Dr. Susan ConardDistinguished Service Award
The International Association of Wildland Fire (IAWF) Distinguished Service Award recognizes individuals, groups or organizations for their outstanding contributions to furthering the goals of the Association. Since its inception in 2011, the award has been bestowed on three individuals. It is with great pleasure that we announce the 2021 IAWF Distinguished Service Award goes to Dr. Susan Conard. Editor-in-Chief at IJWF, Emeritus Ecologist, USDA Forest Service, Rocky Mountain Research Station and Faculty Affiliate, George Mason University, Fairfax, VA. Dr. Conard has had a very productive career in wildland fire science, both as a research scientist, and as a research manager dealing with, and strongly influencing the direction, recognition, and funding of wildland fire science both within the US and internationally.

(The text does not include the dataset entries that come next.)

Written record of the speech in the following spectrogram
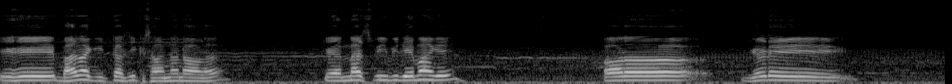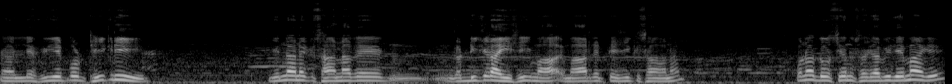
ਇਹ ਵਾਅਦਾ ਕੀਤਾ ਸੀ ਕਿਸਾਨਾਂ ਨਾਲ ਕਿ ਐਮਐਸਪੀ ਵੀ ਦੇਵਾਂਗੇ ਔਰ ਜਿਹੜੇ ਲਖਵੀਰਪੁਰ ਠੀਕਰੀ ਜਿਨ੍ਹਾਂ ਨੇ ਕਿਸਾਨਾਂ ਦੇ ਗੱਡੀ ਚੜਾਈ ਸੀ, ਮਾ- ਮਾਰ ਦਿੱਤੇ ਸੀ ਕਿਸਾਨ। ਉਹਨਾਂ ਦੋਸ਼ੀਆਂ ਨੂੰ ਸਜ਼ਾ ਵੀ ਦੇਵਾਂਗੇ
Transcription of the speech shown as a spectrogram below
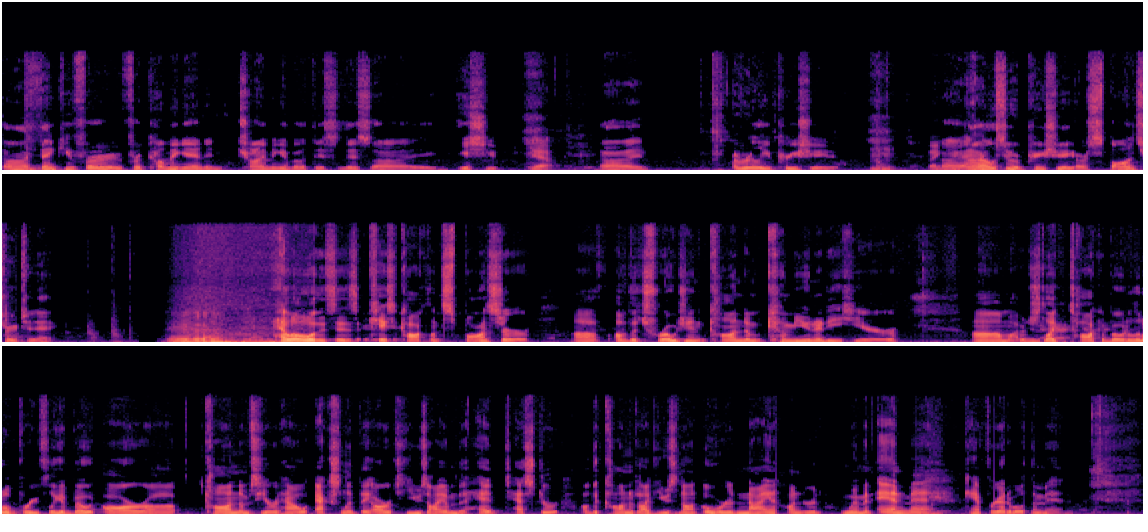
uh, thank you for for coming in and chiming about this this uh, issue. yeah. Uh, I really appreciate it, Thank uh, you. and I also appreciate our sponsor today. Hello, this is Casey Coughlin, sponsor uh, of the Trojan Condom community here. Um, I would just like to talk about a little briefly about our uh, condoms here and how excellent they are to use. I am the head tester of the condoms. I've used it on over 900 women and men. Can't forget about the men.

She was on the IAWF Board of Directors in the early 1990’s. Perhaps most impressively is the invisible work she has done as an institution builder, contributing to multiple efforts that serve our wildland fire community and remain mostly hidden from public view. She began as an Associate Editor for the International Journal of Wildland Fire in 1992, and then joined the Editorial Advisory Board in 1998. After her retirement in 2008 from the US Forest Service she became the Co Editor in Chief, with Stefan Doerr, and remains in the position today. She began her 25-year USDA Forest Service career in wildland fire research in the western United States, conducting fire ecology and effects research as a research scientist and project leader at the Pacific Southwest (PSW) Research Station in Riverside CA serving from 1983 to 1996. She served as the National Research Program Manager for Fire Ecology Research with USDA Forest Service in Washington DC from 1996 until her retirement in 2008. During her tenure she served in a long-term assignment to the White House Office of Science and Technology Policy, where she had an instrumental role in influencing U.S. national and international science policy. She played a key leadership role to increase US Forest Service wildland fire Research and Development funding from $15 million in 1997 to $50 million in 2002 through two new programs – the Interagency Joint Fire Sciences Program and the National Fire Plan. She also led the development of program priorities and strategies and oversaw allocation of funding as the first Chair of the Governing Board for the Joint Fire Sciences Program. As JFSP Chair, she guided development and installation of ongoing JSFP governance consistent with Congressional mandates. She has been a leader in establishing new collaborative research initiatives with Russia after the former Soviet Union opened to western fire scientists in the early 1990s. To this day she remains very active in supporting Russian scientists for research and publications. She is the author of more than 80 scientific publications on fire ecology and effects, vegetation structure and dynamics, vegetation management, and climate change impact studies in the United States and Siberia. For your very distinguished service, we congratulate Susan!